Quality on a good day: 2.0
Consistency of Surf: 3.0
Difficulty Level: 4.0
Crowds: 2.0

Overall: 3.0

See all 18 ratings

Based on 1 vote. Vote


Surf Report Feed

Mitchell's Cove Swell Statistics, Summer: All Swell – Any Wind

The figure describes the combination of swells directed at Mitchell's Cove through an average northern hemisphere summer. It is based on 7266 NWW3 model predictions since 2006 (values every 3 hours). The wave model does not forecast wind or surf right at the coastline so we have chosen the optimum grid node based on what we know about Mitchell's Cove. In the case of Mitchell's Cove, the best grid node is 42 km away (26 miles).

The rose diagram describes the distribution of swell sizes and directions, while the graph at the bottom shows the same thing but without direction information. Five colours illustrate increasing wave sizes. Blue shows the smallest swells, less that 0.5m (1.5 feet) high. These occurred only 36% of the time. Green and yellow illustrate increasing swell sizes and red represents the highest swells, greater than >3m (>10ft). In both graphs, the area of any colour is proportional to how often that size swell was forecast.

The diagram indicates that the dominant swell direction, shown by the biggest spokes, was WNW (which was the same as the dominant wind direction). Because the wave model grid is out to sea, sometimes a strong offshore wind blows largest waves away from Mitchell's Cove and offshore. We combine these with the no surf category of the bar chart. To avoid confusion we don't show these in the rose diagram. Because wind determines whether or not waves are surfable at Mitchell's Cove, you can load a different image that shows only the swells that were forecast to coincide with glassy or offshore wind conditions.

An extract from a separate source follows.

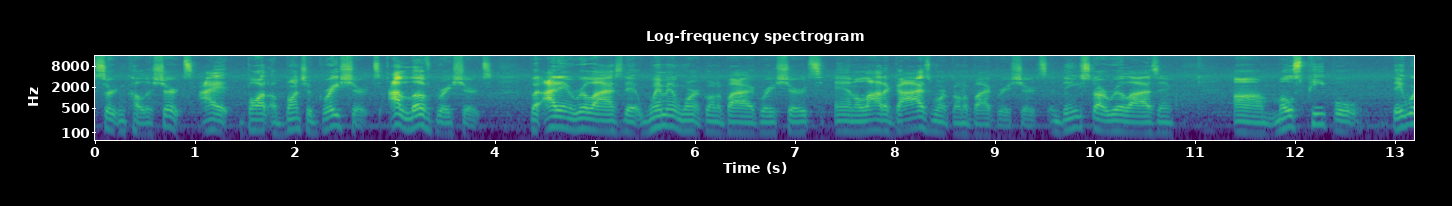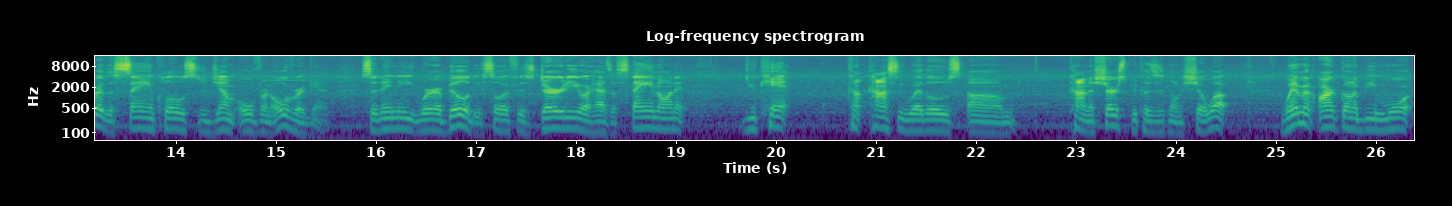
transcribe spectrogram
certain color shirts. I bought a bunch of gray shirts. I love gray shirts, but I didn't realize that women weren't going to buy gray shirts and a lot of guys weren't going to buy gray shirts. And then you start realizing um, most people, they wear the same clothes to the gym over and over again. So they need wearability. So if it's dirty or has a stain on it, you can't constantly wear those um, kind of shirts because it's going to show up. Women aren't going to be more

In a typical northern hemisphere summer, swells large enough to cause good for surfing waves at Mitchell's Cove run for about 29% of the time.

IMPORTANT: Beta version feature! Swell heights are open water values from NWW3. There is no attempt to model near-shore effects. Coastal wave heights will generally be less, especially if the break does not have unobstructed exposure to the open ocean.

Do you have old images of surf? Simply upload them to the photo gallery and we will search our vast archive of forecasts and display the open water swell sizes, directions and periods, as well as wind and tide at the time of the image. It's a really useful way of knowing what to look for in the forecast tables.